Automatic labelling of topic models learned from Twitter by summarisation

Research output: Chapter in Book/Report/Conference proceedingConference contribution

View graph of relations Save citation

Authors

Research units

Abstract

Latent topics derived by topic models such as Latent Dirichlet Allocation (LDA) are the result of hidden thematic structures which provide further insights into the data. The automatic labelling of such topics derived from social media poses however new challenges since topics may characterise novel events happening in the real world. Existing automatic topic labelling approaches which depend on external knowledge sources become less applicable here since relevant articles/concepts of the extracted topics may not exist in external sources. In this paper we propose to address the problem of automatic labelling of latent topics learned from Twitter as a summarisation problem. We introduce a framework which apply summarisation algorithms to generate topic labels. These algorithms are independent of external sources and only rely on the identification of dominant terms in documents related to the latent topic. We compare the efficiency of existing state of the art summarisation algorithms. Our results suggest that summarisation algorithms generate better topic labels which capture event-related context compared to the top-n terms returned by LDA.

Request a copy

Request a copy

Details

Publication date2014
Publication title52nd Annual Meeting of the Association for Computational Linguistics, ACL 2014 - Proceedings of the Conference
PublisherAssociation for Computational Linguistics
Pages618-624
Number of pages7
Volume2
ISBN (Print)978-1-937284-73-2
Original languageEnglish
Event52nd annual meeting of the Association for Computational Linguistics - Baltimore, MD, United States

Meeting
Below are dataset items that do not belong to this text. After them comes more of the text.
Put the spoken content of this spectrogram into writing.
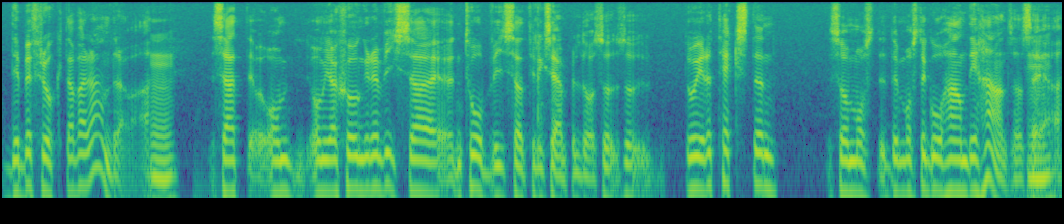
det befruktar varandra. Va? Så att om, om jag sjunger en visa, en tåbvisa till exempel, då, så, så, då är det texten som måste, det måste gå hand i hand så att säga. Eh,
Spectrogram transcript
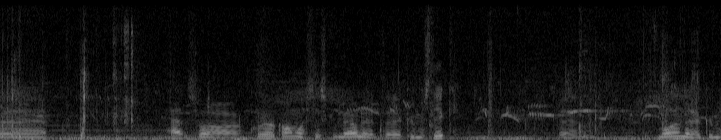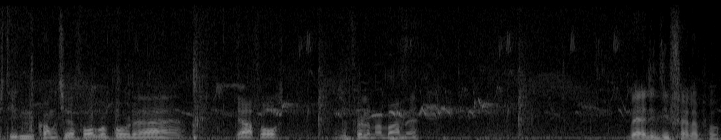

Meeting52nd annual meeting of the Association for Computational Linguistics
Abbreviated titleACL 2014
CountryUnited States
CityBaltimore, MD
Period22/06/1427/06/14

Research outputs

Employable Graduates; Exploitable Research

Copy the text from this field...